**Problem description**. A verbatim printing of the entries that follow is needed; pictures must not appear in it.

# # # #

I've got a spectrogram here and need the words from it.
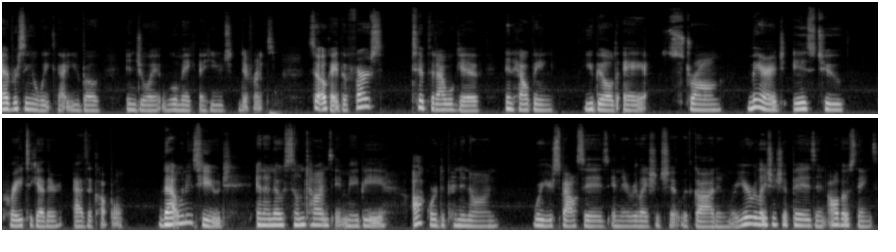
every single week that you both enjoy will make a huge difference. So, okay, the first tip that I will give in helping you build a strong marriage is to pray together as a couple. That one is huge, and I know sometimes it may be awkward depending on where your spouse is in their relationship with God and where your relationship is and all those things.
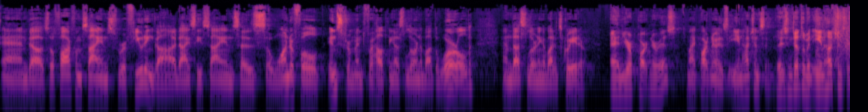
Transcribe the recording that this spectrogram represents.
And uh, so far from science refuting God, I see science as a wonderful instrument for helping us learn about the world and thus learning about its creator. And your partner is? My partner is Ian Hutchinson. Ladies and gentlemen, Ian Hutchinson.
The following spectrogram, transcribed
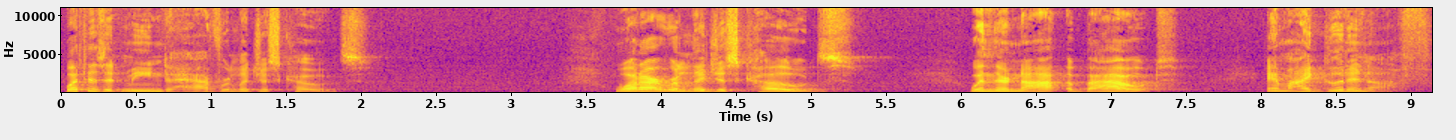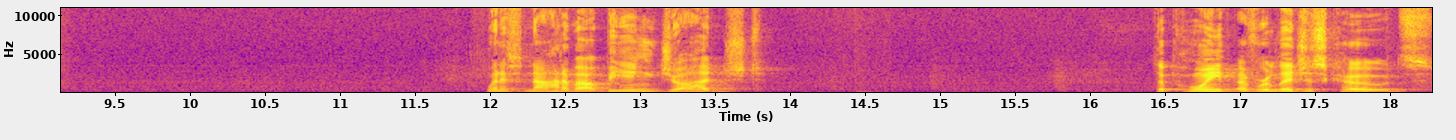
What does it mean to have religious codes? What are religious codes when they're not about, am I good enough? When it's not about being judged. The point of religious codes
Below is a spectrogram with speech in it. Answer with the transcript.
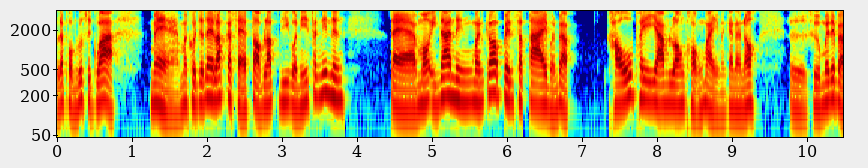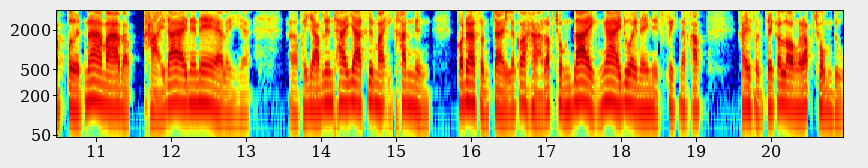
แล้วผมรู้สึกว่าแหมมันควรจะได้รับกระแสตอบรับดีกว่านี้สักนิดนึง แต่มองอีกด้านหนึ่งมันก็เป็นสไตล์เหมือนแบบเขาพยายามลองของใหม่เหมือนกันนะเนาะเออคือไม่ได้แบบเปิดหน้ามาแบบขายได้แน่ ๆ อะไรอย่างเงี้ย พยายามเล่นท่ายากขึ้นมาอีกขั้นหนึ่ง ก็น่าสนใจแล้วก็หารับชมได้ง่ายด้วยใน Netflix นะครับ ใครสนใจก็ลองรับชมดู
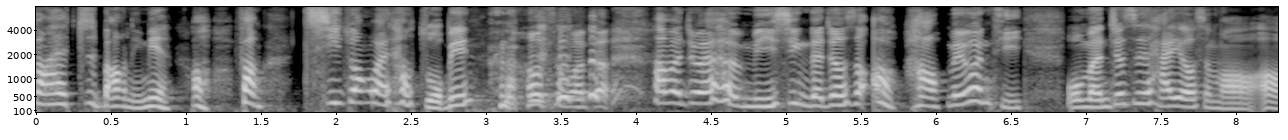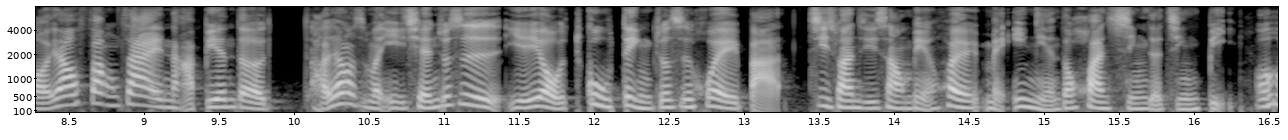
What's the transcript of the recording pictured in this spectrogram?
放在制包里面。哦，放西装外套左边，然后什么的，他们就会很迷信的，就是说哦，好，没问题。我们就是还有什么哦，要放在哪边的？好像什么以前就是也有固定，就是会把计算机上面会每一年都换新的金币哦，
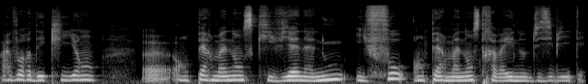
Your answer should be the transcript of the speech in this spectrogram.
avoir des clients euh, en permanence qui viennent à nous, il faut en permanence travailler notre visibilité.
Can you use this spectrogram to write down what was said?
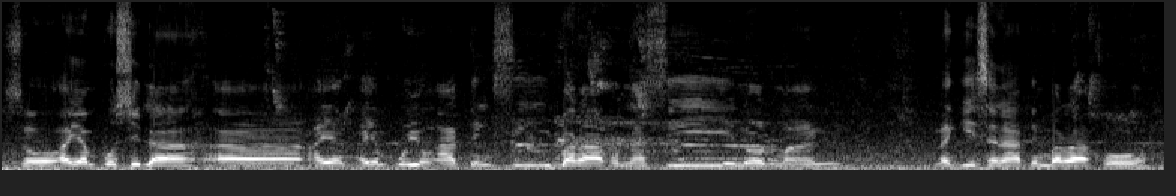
So, ayan po sila. ah, ayan, ayan po yung ating si Barako na si Norman. Nag-iisa natin Barako.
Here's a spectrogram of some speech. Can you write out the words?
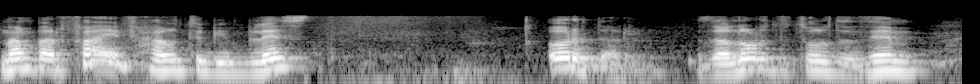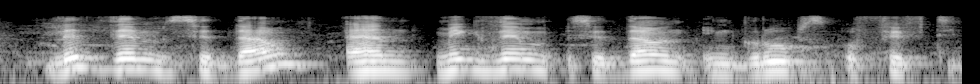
Number five, how to be blessed. Order. The Lord told them, let them sit down and make them sit down in groups of 50.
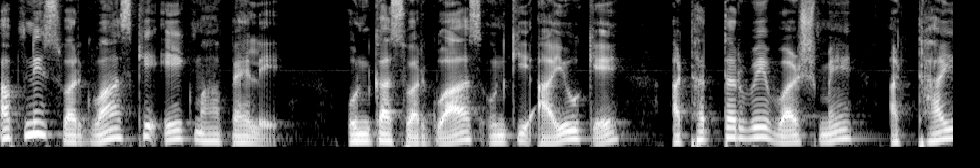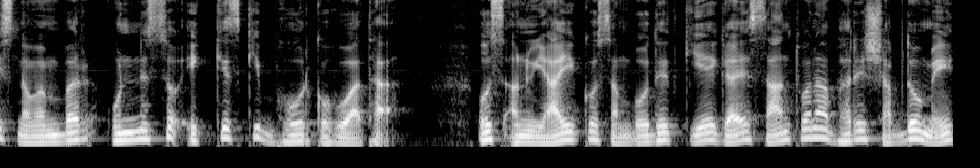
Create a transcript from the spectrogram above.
अपने स्वर्गवास के एक माह पहले, उनका स्वर्गवास उनकी आयु के अठहत्तरवें वर्ष में 28 नवंबर 1921 की भोर को हुआ था। उस अनुयायी को संबोधित किए गए सांत्वना भरे शब्दों में,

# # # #

**Reply**.
I've got a spectrogram here and need the words from it.
every single week that you both enjoy will make a huge difference. So, okay, the first tip that I will give in helping you build a strong marriage is to pray together as a couple. That one is huge, and I know sometimes it may be awkward depending on where your spouse is in their relationship with God and where your relationship is and all those things.
Transcribe the recording that this spectrogram represents.
And uh, so far from science refuting God, I see science as a wonderful instrument for helping us learn about the world and thus learning about its creator. And your partner is? My partner is Ian Hutchinson. Ladies and gentlemen, Ian Hutchinson.
The following spectrogram, transcribed
What does it mean to have religious codes? What are religious codes when they're not about, am I good enough? When it's not about being judged. The point of religious codes
Below is a spectrogram with speech in it. Answer with the transcript.
แล้วผมรู้สึกว่าแหมมันควรจะได้รับกระแสตอบรับดีกว่านี้สักนิดนึง แต่มองอีกด้านหนึ่งมันก็เป็นสไตล์เหมือนแบบเขาพยายามลองของใหม่เหมือนกันนะเนาะเออคือไม่ได้แบบเปิดหน้ามาแบบขายได้แน่ ๆ อะไรอย่างเงี้ย พยายามเล่นท่ายากขึ้นมาอีกขั้นหนึ่ง ก็น่าสนใจแล้วก็หารับชมได้ง่ายด้วยใน Netflix นะครับ ใครสนใจก็ลองรับชมดู
What's the transcript of the recording pictured in this spectrogram?
放在制包里面。哦，放西装外套左边，然后什么的，他们就会很迷信的，就是说哦，好，没问题。我们就是还有什么哦，要放在哪边的？好像什么以前就是也有固定，就是会把计算机上面会每一年都换新的金币哦，
Your answer should be the transcript of the speech in this spectrogram.
avoir des clients euh, en permanence qui viennent à nous, il faut en permanence travailler notre visibilité.
Can you use this spectrogram to write down what was said?
So, ayan po sila. ah, ayan, ayan po yung ating si Barako na si Norman. Nag-iisa natin Barako.
Here's a spectrogram of some speech. Can you write out the words?
Number five, how to be blessed. Order. The Lord told them, let them sit down and make them sit down in groups of 50.
Create a transcript from the spectrogram above.
अपने स्वर्गवास के एक माह पहले, उनका स्वर्गवास उनकी आयु के अठहत्तरवें वर्ष में 28 नवंबर 1921 की भोर को हुआ था। उस अनुयायी को संबोधित किए गए सांत्वना भरे शब्दों में,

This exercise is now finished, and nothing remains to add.